Aspate of past and more recent cyber-security breaches has drawn attention to Singapore's vulnerability on a key front: data protection. For example, the Singapore Accountancy Commission, a statutory board under the Ministry of Finance, unintentionally disclosed the personal data of 6,541 people to more than 40 recipients over four months this year. Then, in March, the personal data of 800,000 blood donors was uploaded on an unauthorised server. That occurred even after the attack in June last year, when hackers stole the data of 1.5 million SingHealth patients and the outpatient prescription information of 160,000 people, including Prime Minister Lee Hsien Loong.
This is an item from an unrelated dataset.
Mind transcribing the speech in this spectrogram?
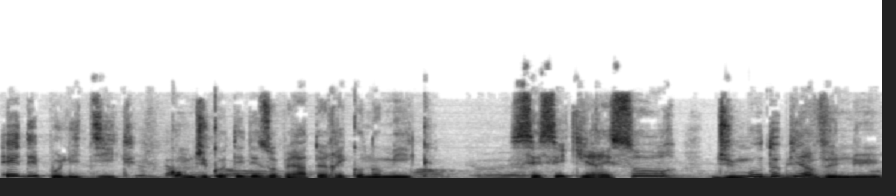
et des politiques comme du côté des opérateurs économiques. C'est ce qui ressort du mot de bienvenue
In a fresh move to prevent the loss of data, public agencies now will collect and retain an individual's data only when it is strictly necessary. They will also make sure that the data is properly safeguarded, adopting new measures that will be rolled out across the entire public service. Importantly, third-party vendors handling government data who misuse personal data will also come under the Personal Data Protection Act (PDPA). These agents of government, who were previously exempt from the PDPA, will be liable to its hefty financial penalties of up to $1 million. These measures are a welcome response to data breaches that were appearing to become a new normal in Singapore's digital society.